◆ Problem statement ◆
Repeat the listing below line by line, exactly, leaving its pictures behind.

◆ Source material ◆
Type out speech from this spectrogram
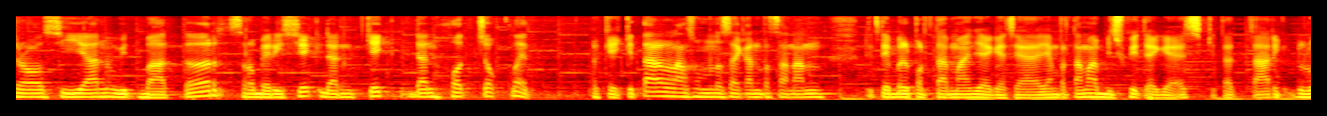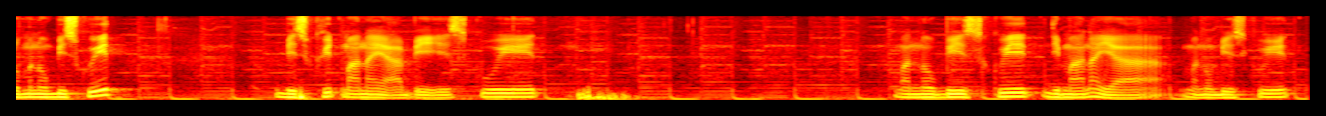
Chorosian with butter, strawberry shake dan cake dan hot chocolate. Oke kita langsung menyelesaikan pesanan di table pertama aja guys ya. Yang pertama biskuit ya guys. Kita cari dulu menu biskuit. Biskuit mana ya? Biskuit. Menu biskuit di mana ya? Menu biskuit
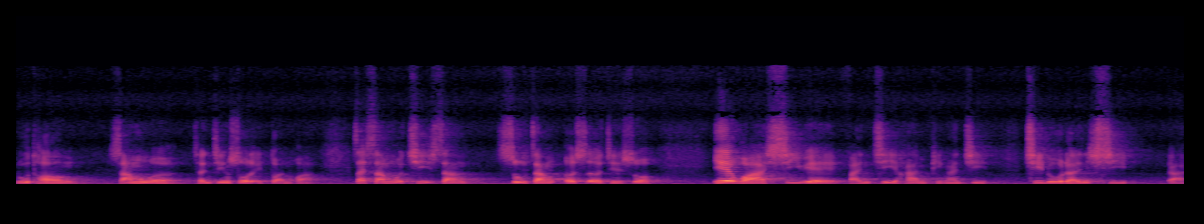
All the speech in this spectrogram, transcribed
如同撒母耳曾经说了一段话，在撒母记上十五章二十二节说：“耶和华喜悦凡祭和平安祭，岂如人喜啊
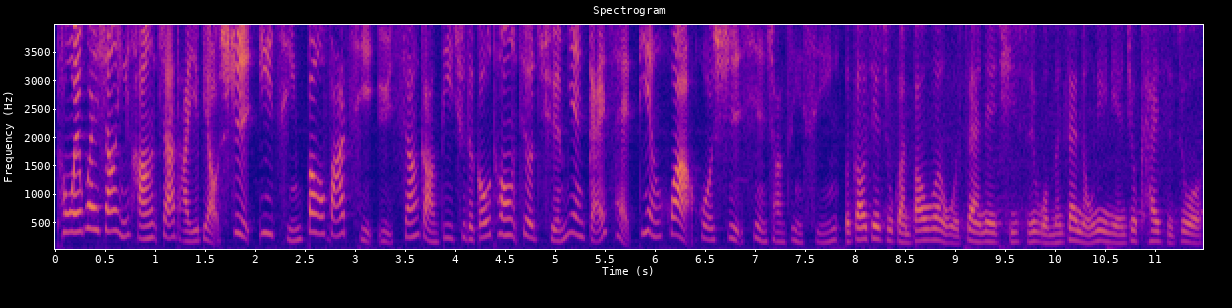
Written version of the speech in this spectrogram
同为外商银行，渣打也表示，疫情爆发起与香港地区的沟通就全面改采电话或是线上进行。这些主管包括我在内，其实我们在农历年就开始做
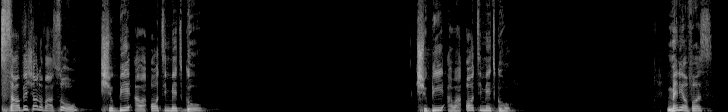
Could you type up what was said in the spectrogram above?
Salvation of our soul should be our ultimate goal. Should be our ultimate goal. Many of us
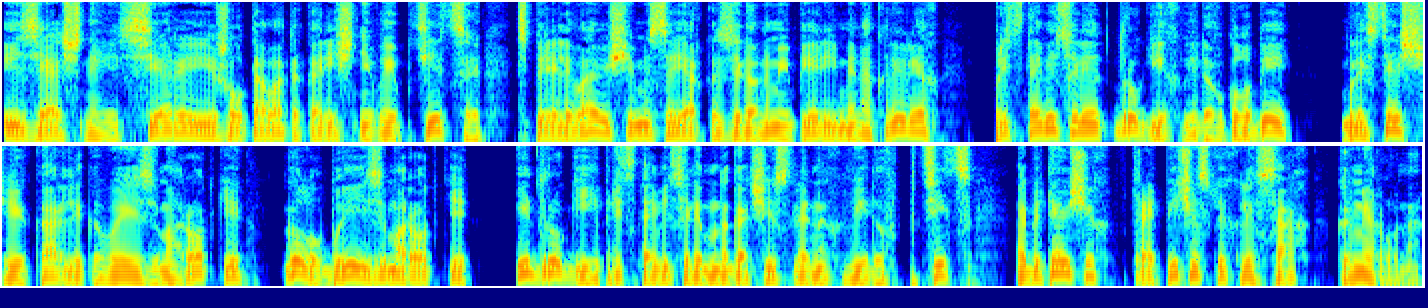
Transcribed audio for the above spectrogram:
Изящные, серые и желтовато-коричневые птицы с переливающимися ярко-зелеными перьями на крыльях, представители других видов голубей, блестящие карликовые зимородки, голубые зимородки и другие представители многочисленных видов птиц, обитающих в тропических лесах Камеруна.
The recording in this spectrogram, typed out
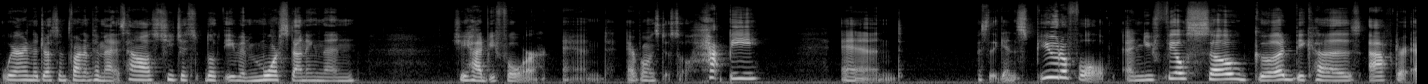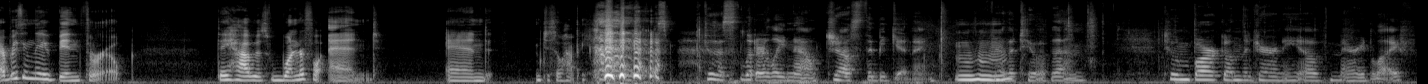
wearing the dress in front of him at his house, she just looked even more stunning than she had before. And everyone's just so happy. And it's again, it's beautiful. And you feel so good because after everything they've been through, they have this wonderful end. And I'm just so happy. because it's literally now just the beginning Mm-hmm. for the two of them to embark on the journey of married life,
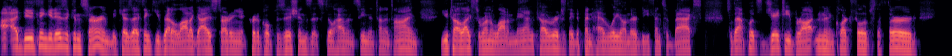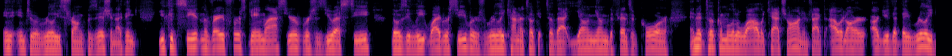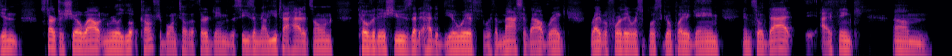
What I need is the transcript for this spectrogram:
I, I do think it is a concern because I think you've got a lot of guys starting at critical positions that still haven't seen a ton of time. Utah likes to run a lot of man coverage. They depend heavily on their defensive backs. So that puts JT Broughton and Clark Phillips III in, into a really strong position. I think you could see it in the very first game last year versus USC those elite wide receivers really kind of took it to that young, young defensive core. And it took them a little while to catch on. In fact, I would ar- argue that they really didn't start to show out and really look comfortable until the third game of the season. Now, Utah had its own COVID issues that it had to deal with, with a massive outbreak right before they were supposed to go play a game. And so that, I think, um,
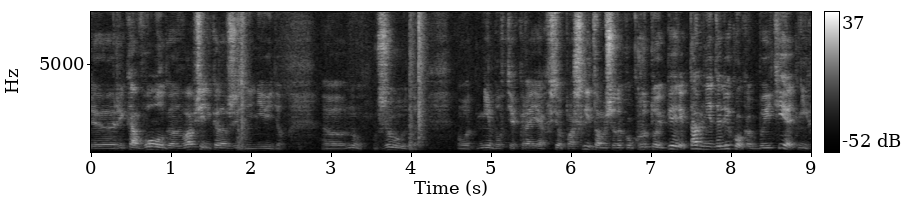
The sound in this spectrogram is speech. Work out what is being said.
Э, река Волга вообще никогда в жизни не видел. Э, ну, вживую-то. Вот, не был в тех краях. Все, пошли, там еще такой крутой берег. Там недалеко как бы идти от них.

◆ Solution for this problem ◆
Type out speech from this spectrogram
Chorosian with butter, strawberry shake dan cake dan hot chocolate. Oke kita langsung menyelesaikan pesanan di table pertama aja guys ya. Yang pertama biskuit ya guys. Kita cari dulu menu biskuit. Biskuit mana ya? Biskuit. Menu biskuit di mana ya? Menu biskuit
All the speech in this spectrogram, transcribed
如同撒母耳曾经说了一段话，在撒母记上十五章二十二节说：“耶和华喜悦凡祭和平安祭，岂如人喜啊
Written version of the speech in this spectrogram
同为外商银行，渣打也表示，疫情爆发起与香港地区的沟通就全面改采电话或是线上进行。这些主管包括我在内，其实我们在农历年就开始做
Could you type up what was said in the spectrogram above?
Salvation of our soul should be our ultimate goal. Should be our ultimate goal. Many of us
Transcribed audio for the above spectrogram:
Изящные, серые и желтовато-коричневые птицы с переливающимися ярко-зелеными перьями на крыльях, представители других видов голубей, блестящие карликовые зимородки, голубые зимородки и другие представители многочисленных видов птиц, обитающих в тропических лесах Камеруна.
The recording in this spectrogram, typed out
wearing the dress in front of him at his house, she just looked even more stunning than she had before. And everyone's just so happy. And it's again, it's beautiful. And you feel so good because after everything they've been through, they have this wonderful end. And I'm just so happy. because it's literally now just the beginning Mm-hmm. for the two of them to embark on the journey of married life,
What I need is the transcript for this spectrogram:
I, I do think it is a concern because I think you've got a lot of guys starting at critical positions that still haven't seen a ton of time. Utah likes to run a lot of man coverage. They depend heavily on their defensive backs. So that puts JT Broughton and Clark Phillips III in, into a really strong position. I think you could see it in the very first game last year versus USC those elite wide receivers really kind of took it to that young, young defensive core. And it took them a little while to catch on. In fact, I would ar- argue that they really didn't start to show out and really look comfortable until the third game of the season. Now, Utah had its own COVID issues that it had to deal with, with a massive outbreak right before they were supposed to go play a game. And so that, I think, um,
The sound in this spectrogram is speech. Work out what is being said.
Э, река Волга вообще никогда в жизни не видел. Э, ну, вживую-то. Вот, не был в тех краях. Все, пошли, там еще такой крутой берег. Там недалеко как бы идти от них.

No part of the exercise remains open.